The support for the ceiling is represented by vertical lines. The lines in the middle do not connect at the same height at the top (lower on the right). 

Charles Ricketts (designer), binding of Michael Field, Dedicated (1914)

Also, they seem to protrude through the floor. This has been retained in the block for the binding.

Charles Ricketts (designer), binding of Michael Field, Dedicated (1914) 

The handle of the thyrsus on the back of the book is a little too neatly copied. Ricketts's pen faltered twice and the lines are now interrupted in two places. This was clearly not Ricketts's intention.

Thanks to the digitisation of objects in museums, libraries and archives researchers can study Ricketts's book designs with new interest and scrutiny.

Wednesday, July 14, 2021

520. An Early Caricature by Charles Ricketts

As an artist, Charles Ricketts was not easily satisfied, and on one of his moves, he threw a lot of his youthful work into the bin. Shannon did the same - it was the result that mattered, not the sketches or the way to get there. (Friends sometimes kept those drawings.) In an album in the British Museum one finds a photograph of a very early sketch, said to be by Ricketts. (The museum number is 1962,0809.2.55). The drawing is dated 27/2/1882. Ricketts was not yet sixteen then.

Charles Ricketts, photograph of a caricature dated 27 February 1882
[Image: British Museum, London: 1962,0809.2.55.
(CC BY-NC-SA 4.0) license]
(with permission of the executors of the Charles Ricketts estate,
Leonie Sturge-Moore and Charmain O'Neil)

The drawing measures 75 by 65 mm, and it depicts 'a man in silhouette, whole-length profile to left' (quote from the catalogue). It seems to be a young man.
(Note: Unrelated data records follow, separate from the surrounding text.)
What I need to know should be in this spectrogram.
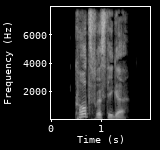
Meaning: inflection of kurzfristig: 1. strong/mixed nominative/accusative feminine singular 2. strong nominative/accusative plural 3. weak nominative all-gender singular
- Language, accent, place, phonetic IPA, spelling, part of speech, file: German, Germany, Berlin, [ˈkʊʁt͡sfʁɪstɪɡə], kurzfristige, adjective, De-kurzfristige.ogg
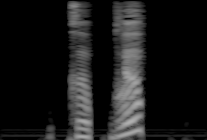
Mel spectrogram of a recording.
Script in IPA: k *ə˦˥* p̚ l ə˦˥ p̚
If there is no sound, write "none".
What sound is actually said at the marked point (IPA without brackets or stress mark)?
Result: ə˨˩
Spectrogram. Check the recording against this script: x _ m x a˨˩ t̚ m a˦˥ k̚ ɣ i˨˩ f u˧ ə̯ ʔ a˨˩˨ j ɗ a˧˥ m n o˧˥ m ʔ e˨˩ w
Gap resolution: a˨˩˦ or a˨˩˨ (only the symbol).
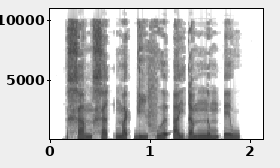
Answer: a˨˩˨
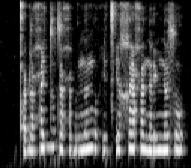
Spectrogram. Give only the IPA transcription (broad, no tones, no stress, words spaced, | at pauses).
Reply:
qʼoɖœħi dutœ ħœbə˞ŋɜ ŋohit͡sʼi χe ħə˞nœɾiɳ nœso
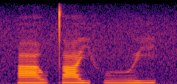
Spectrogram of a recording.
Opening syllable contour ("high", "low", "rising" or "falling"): low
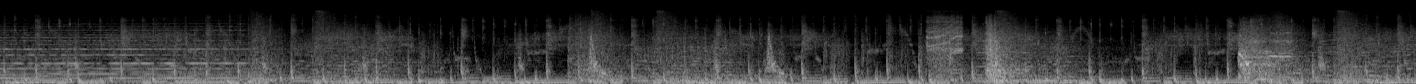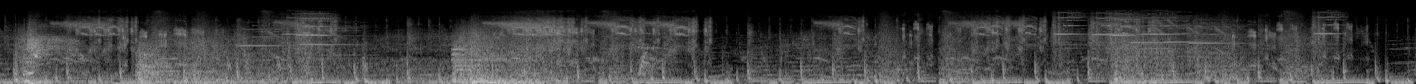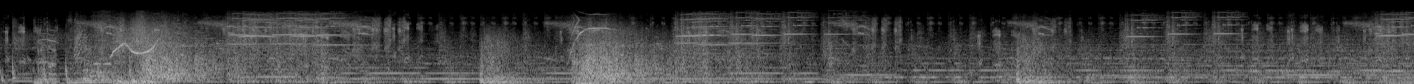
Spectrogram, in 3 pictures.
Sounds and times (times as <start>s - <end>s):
Music: 0.0s - 42.4s.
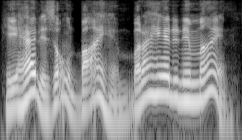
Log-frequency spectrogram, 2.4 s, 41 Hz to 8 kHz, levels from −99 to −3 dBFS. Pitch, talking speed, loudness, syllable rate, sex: 160 Hz, 270 wpm, -17 LUFS, 5.3 syllables/s, male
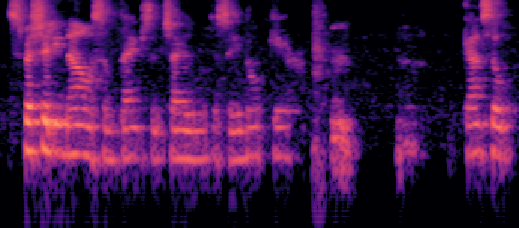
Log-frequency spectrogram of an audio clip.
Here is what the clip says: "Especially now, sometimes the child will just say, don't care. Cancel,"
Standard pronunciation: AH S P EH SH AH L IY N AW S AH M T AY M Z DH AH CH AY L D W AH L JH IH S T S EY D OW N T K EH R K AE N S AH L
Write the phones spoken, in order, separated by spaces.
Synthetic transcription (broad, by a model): S P EH SH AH L IY N AW S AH M T AY M S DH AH CH AY L D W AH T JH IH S S EY D OW N T K EH R K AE N S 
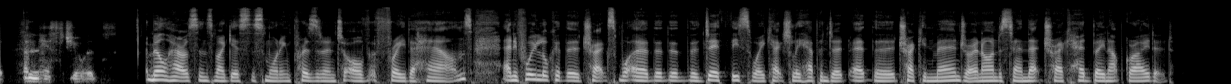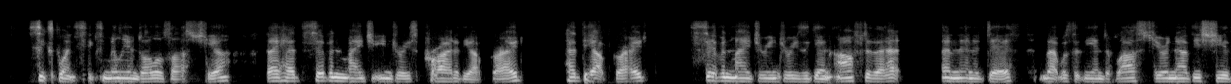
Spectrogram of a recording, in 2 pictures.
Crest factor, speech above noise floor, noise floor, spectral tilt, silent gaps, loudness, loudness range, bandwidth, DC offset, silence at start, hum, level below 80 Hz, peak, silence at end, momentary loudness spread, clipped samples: 16 dB; 58 dB; -77 dBFS; -5 dB/octave; none; -20 LUFS; 3 LU; 14.5 kHz; under 0.1%; 0.25 s; none; -56 dBFS; -4 dBFS; 0 s; 7 LU; under 0.1%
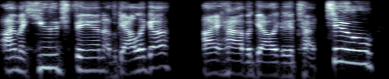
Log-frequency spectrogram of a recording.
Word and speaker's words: Galaga: arcade machine uh I'm a huge fan of Galaga I have a Galaga tattoo our mural artist to Galaga the reason why it's Galaga or some people pronounce it like galiga G galiga or something like that some weird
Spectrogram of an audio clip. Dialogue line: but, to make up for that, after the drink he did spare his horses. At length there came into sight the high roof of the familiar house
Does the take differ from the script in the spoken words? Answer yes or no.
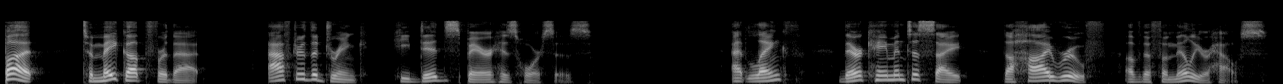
no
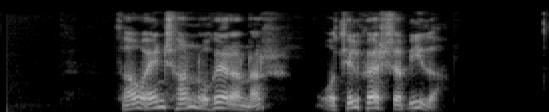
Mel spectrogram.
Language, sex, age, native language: Icelandic, male, 80-89, Icelandic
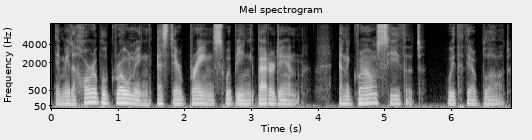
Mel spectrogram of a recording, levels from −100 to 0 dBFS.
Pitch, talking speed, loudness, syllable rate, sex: 100 Hz, 165 wpm, -20 LUFS, 4.6 syllables/s, male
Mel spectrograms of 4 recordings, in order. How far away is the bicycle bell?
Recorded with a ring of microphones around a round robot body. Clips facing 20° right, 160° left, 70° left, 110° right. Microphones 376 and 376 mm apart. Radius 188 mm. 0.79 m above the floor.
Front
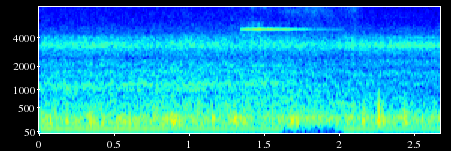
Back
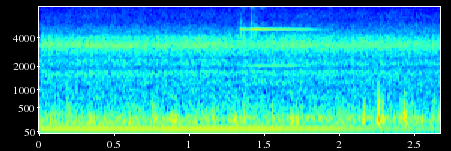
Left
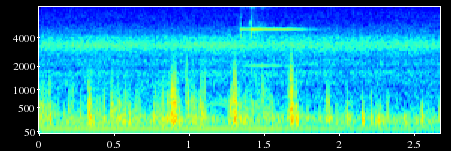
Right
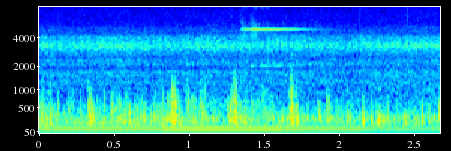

There is a caption written in a speech bubble and the words are hard to decipher, but I think it says: 'I never wish anything but I demand'.

It may be a student joke, a sketch made out of boredom or discontent. The image has not been published before.

The original will probably have been thrown away. The photo was saved, and came via Robert Steele to Riette Sturge Moore, who donated the album to the BM in 1962.

Even when he was older, Ricketts continued to make caricatures. There is, for instance, a self-portrait of him slumped in a chair, asleep after a dinner where he obviously overate.

Wednesday, July 7, 2021

519. Milton's Early Poems in a Pigskin Binding (2)

A fortnight ago I reported on a Sybil Pye binding for a copy of the first Vale Press publication, John Milton's Early Poems (April 1896). [Read more about this special binding.] The new owner has sent me some images to prove that the binding was made by Sybil Pye.

Marianne Tidcombe wrote: 'Her bindings are signed with a monogram stamp' ['SP'], 'and the date, inside the lower cover, nearly always towards the top of the fore-edge turn-in.'(*) That is indeed the case, only the date is missing here.

John Milton, Early Poems (1896). Binding signed by Sybil Pye

The inscription linking this book to the collector who commissioned the binding is as follows: 'from the books of Arthur & Margaret Gillett | 21.4. 1962'.

John Milton, Early Poems (1896). Inscription

The titles of quite a few Vale Press books are uncertain. The title on the binding often differs from the title on the opening pages (there are rarely any actual title pages), which in turn differs from the title in the colophon.

The Milton edition shows the same diversity.
Title on spine: MIL- | TON | EARLY | POEMS
Opening pages: MILTON | EARLY POEMS
Colophon: HERE end the Early Poems of John Milton.

Pye's binding shows different variants again:
Title on spine: EARLY | POEMS OF | MILTON
Title on front and back cover: THE EARLY POEMS OF MILTON

(*) Marianne Tidcombe, Women Bookbinders 1880-1920 (Oak Knoll Press & The British Library, 1996), page 149.